He also said that the idea of constructing a green salts plant in the Congo had been shelved in favor of construction of a research plant in Belgium capable of producing 25 tons of uranium metal per year at a cost of about $15 per kilo. Governor-General Ryckmans indicated that the output would be made available to the United States in accordance with the Uranium Agreement of 1944.

Governor-General Ryckmans stated the entire program would probably cost about $16,000,000 within the next four years, of which $10,000,000 would be for the construction of a BEPO, $2,800,000 for [Page 702] general research and development through the Inter-University Committee, $1,200,000 for Belgian participation in a French-Italo-Swiss cosmotron project at Geneva and $2,000,000 for the construction of a pilot ore-refining plant in Belgium. The expenditures would average about $4,000,000 a year. This $4,000,000, of course, would not cover increased military expenses or social benefits to Congo inhabitants.

Governor-General Ryckmans thought that the present Communiqué9 would have to be revised in such way as to indicate that Belgium was receiving specific economic benefits from the sale of uranium. He felt in order to safeguard uranium production figures, that a lumpsum payment per year might be announced although actually revenues would be derived from increasing the export tax.
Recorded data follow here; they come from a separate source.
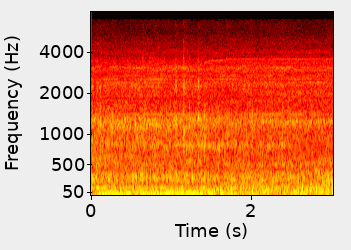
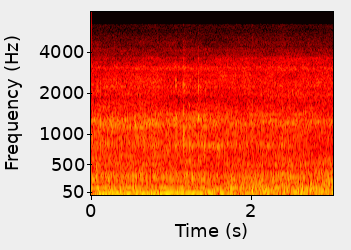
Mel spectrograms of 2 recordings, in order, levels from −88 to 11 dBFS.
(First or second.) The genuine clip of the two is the first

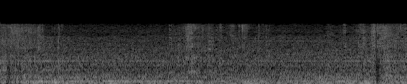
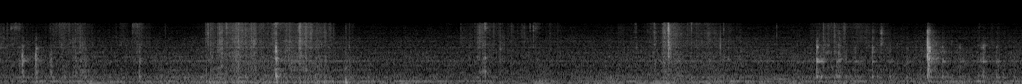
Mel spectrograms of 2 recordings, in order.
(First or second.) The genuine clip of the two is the first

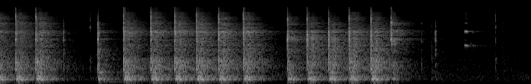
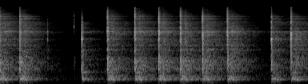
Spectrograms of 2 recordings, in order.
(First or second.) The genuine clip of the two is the first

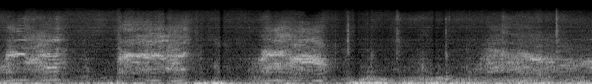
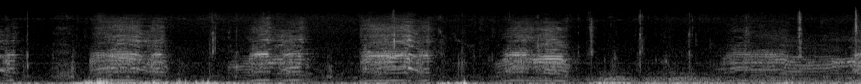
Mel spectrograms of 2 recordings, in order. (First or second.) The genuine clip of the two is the second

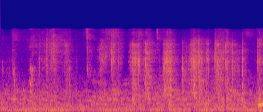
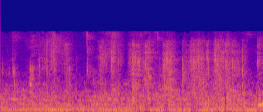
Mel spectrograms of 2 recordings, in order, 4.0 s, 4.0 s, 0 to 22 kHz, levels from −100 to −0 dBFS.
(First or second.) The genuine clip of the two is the second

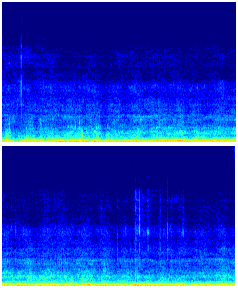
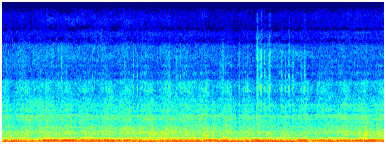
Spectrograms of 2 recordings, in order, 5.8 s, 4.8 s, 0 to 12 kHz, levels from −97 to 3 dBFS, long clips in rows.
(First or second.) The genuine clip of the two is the second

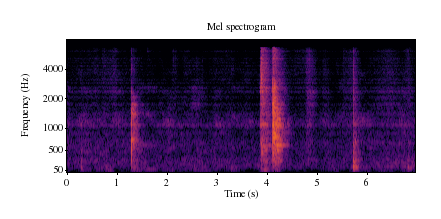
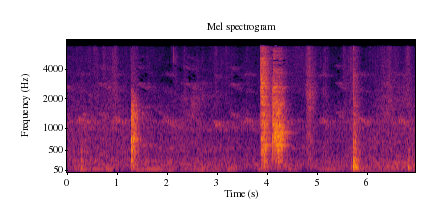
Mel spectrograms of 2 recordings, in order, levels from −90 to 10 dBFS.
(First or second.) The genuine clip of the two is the second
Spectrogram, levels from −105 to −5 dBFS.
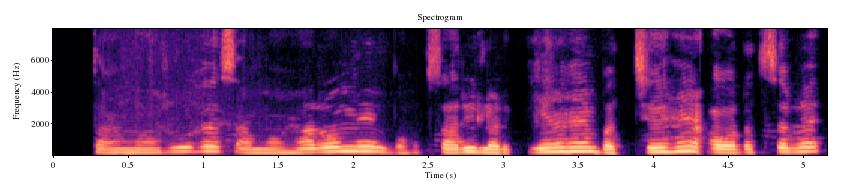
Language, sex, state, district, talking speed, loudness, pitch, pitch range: Hindi, female, Bihar, Bhagalpur, 150 wpm, -17 LUFS, 230 Hz, 215-260 Hz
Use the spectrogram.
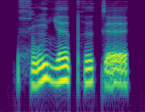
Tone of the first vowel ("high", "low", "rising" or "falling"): rising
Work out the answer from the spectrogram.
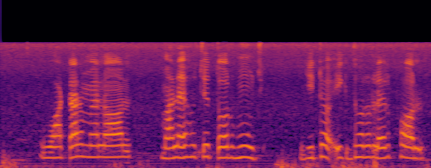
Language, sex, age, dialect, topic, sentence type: Bengali, female, 31-35, Jharkhandi, agriculture, statement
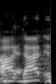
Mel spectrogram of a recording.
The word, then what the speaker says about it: Audate: That's actually the right way to say it. Okay. Audate is the French way. – Okay. – And that's how my dad says it. But the American version that I made up is Audate.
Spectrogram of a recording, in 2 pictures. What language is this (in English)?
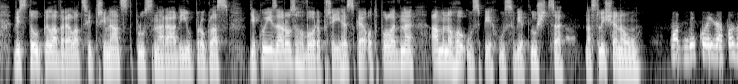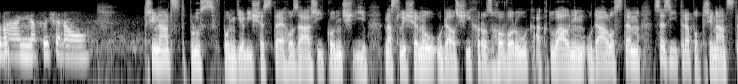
Czech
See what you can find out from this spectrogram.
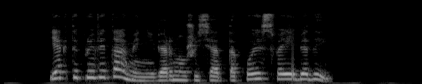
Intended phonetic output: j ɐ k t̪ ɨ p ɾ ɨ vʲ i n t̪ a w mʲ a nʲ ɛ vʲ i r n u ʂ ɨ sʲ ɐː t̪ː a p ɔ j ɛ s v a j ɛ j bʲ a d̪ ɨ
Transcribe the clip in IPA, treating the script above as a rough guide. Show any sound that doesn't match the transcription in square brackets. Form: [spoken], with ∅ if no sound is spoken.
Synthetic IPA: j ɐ k t̪ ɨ p ɾ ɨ vʲ i [∅] t̪ a w mʲ a nʲ ɛ vʲ [a] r n u ʂ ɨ sʲ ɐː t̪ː a [k] ɔ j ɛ s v a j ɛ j bʲ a d̪ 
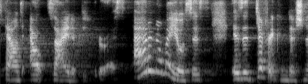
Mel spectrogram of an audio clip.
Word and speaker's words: adenomyosis: to know i want to move on to adenomyosis i said it right right yes yes so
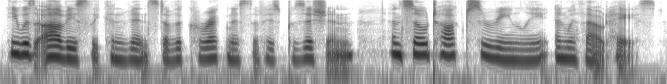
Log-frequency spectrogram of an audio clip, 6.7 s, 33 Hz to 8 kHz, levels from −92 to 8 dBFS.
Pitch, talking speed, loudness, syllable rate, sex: 185 Hz, 155 wpm, -21 LUFS, 5.1 syllables/s, female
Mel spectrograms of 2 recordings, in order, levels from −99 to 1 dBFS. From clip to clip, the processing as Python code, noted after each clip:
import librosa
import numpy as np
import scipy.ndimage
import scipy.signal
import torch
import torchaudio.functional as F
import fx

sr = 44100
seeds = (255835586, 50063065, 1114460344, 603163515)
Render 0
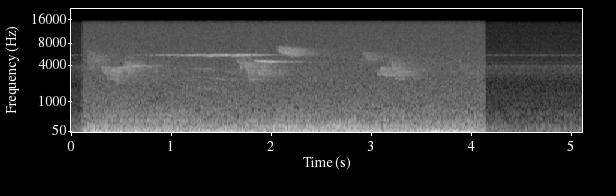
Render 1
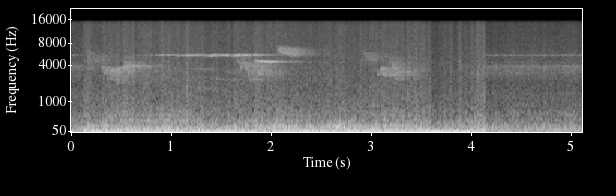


y = fx.low_shelf(x, sr, hz=110.0, db=8.0)
y = fx.env_flatten(y, sr, amount_pct=50)
y = y * librosa.db_to_amplitude(-4.5)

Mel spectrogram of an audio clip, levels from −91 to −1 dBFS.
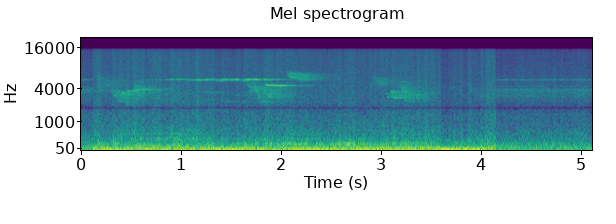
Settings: y = fx.notch(x, sr, hz=1900.0, q=5.1)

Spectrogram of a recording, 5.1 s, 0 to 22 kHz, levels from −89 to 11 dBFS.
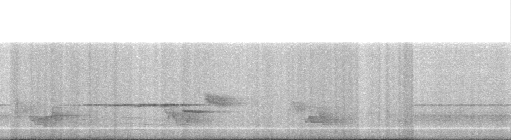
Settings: y = fx.octave_divider(x, sr, octaves=1, level_db=-1.0)
y = fx.rider(y, sr, range_db=3, speed_s=2.0)
y = y * librosa.db_to_amplitude(-3.0)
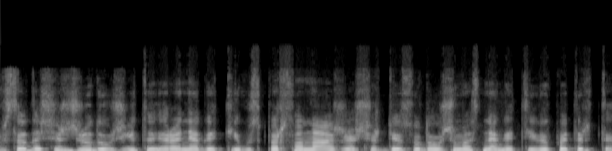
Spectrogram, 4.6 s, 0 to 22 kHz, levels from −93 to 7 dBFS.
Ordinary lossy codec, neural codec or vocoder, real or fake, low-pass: Opus, 24 kbps; none; real; 14.4 kHz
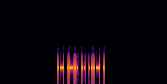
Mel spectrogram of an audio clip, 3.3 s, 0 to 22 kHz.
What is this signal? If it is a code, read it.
Morse code, heard as a keyed tone, about 48 wpm, 700 Hz. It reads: ALIVE
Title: Top 1751-2000 Words 50wpm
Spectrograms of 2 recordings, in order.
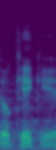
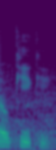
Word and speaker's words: Okeke: A lot of people from Africa, and they just be telling me like, no, this is how you say your name. Your name is Okeke, not Okiki.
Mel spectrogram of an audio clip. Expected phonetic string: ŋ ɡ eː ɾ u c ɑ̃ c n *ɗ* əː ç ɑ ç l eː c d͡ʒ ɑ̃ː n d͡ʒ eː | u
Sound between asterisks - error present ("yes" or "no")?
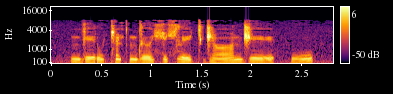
yes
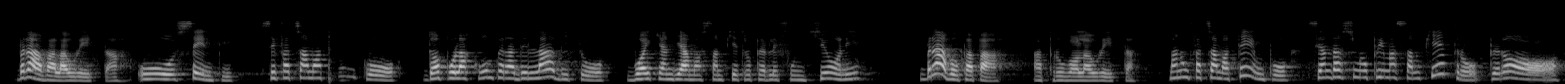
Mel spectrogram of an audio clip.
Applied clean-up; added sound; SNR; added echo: neural mask model DeepFilterNet 3.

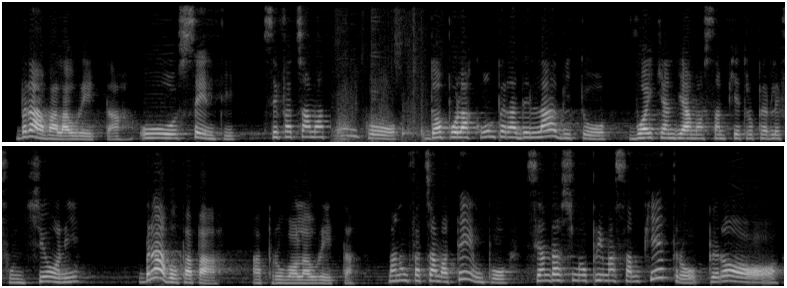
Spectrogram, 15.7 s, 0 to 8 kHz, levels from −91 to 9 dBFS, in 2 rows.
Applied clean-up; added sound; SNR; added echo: neural separator model SepFormer DNS4.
Mr. Perkins pointed out that the proposals Governor-General Ryckmans had made were, of course, of interest to the British who would have to participate in the discussions leading to a final agreement. Therefore, he proposed that a meeting be held as soon as possible which would include the British.10 He thought it would be extremely helpful at this meeting if the Belgian proposals and a description of their planned atomic energy program could be reduced to writing.

The meeting was then adjourned.

  1. Belgian Commissioner for Atomic Energy; former Governor General of the Belgian Congo.
  2. George W. Perkins, Assistant Secretary of State for European Affairs.
  3. Documentation on previous discussions is included in material on atomic energy in Foreign Relations, 1949, volume i, and 1950, volume i.
  4. Baron Robert Silvercruys, Belgian Ambassador in the United States.
  5. Scientific Attaché, Belgian Embassy.
  6. For text of the Memorandum of Agreement Between the United States, the United Kingdom, and Belgium Regarding the Control of Uraniani, September 26, 1944, see Foreign Relations, 1944, vol. ii, pp. 10291030. Section 9(a) reads as follows: “In the event of the Governments of the United States of America and of the United Kingdom deciding to utilize as a source of energy for commercial purpose ores obtained under this agreement the said Governments will admit the Belgian Government to participation in such utilization on equitable terms.”
  7. Director of the British Atomic Energy Research Establishment.
  8. René Ledrus, Belgian nuclear physicist.
  9. Draft tripartite communiqué, November 1950, not printed.
  10. A tripartite meeting, the notes of which are not printed, occurred in Washington on March 14 (Atomic Energy Files, Lot 57 D 688). For the minutes of the tripartite meeting of April 5, see p. 713.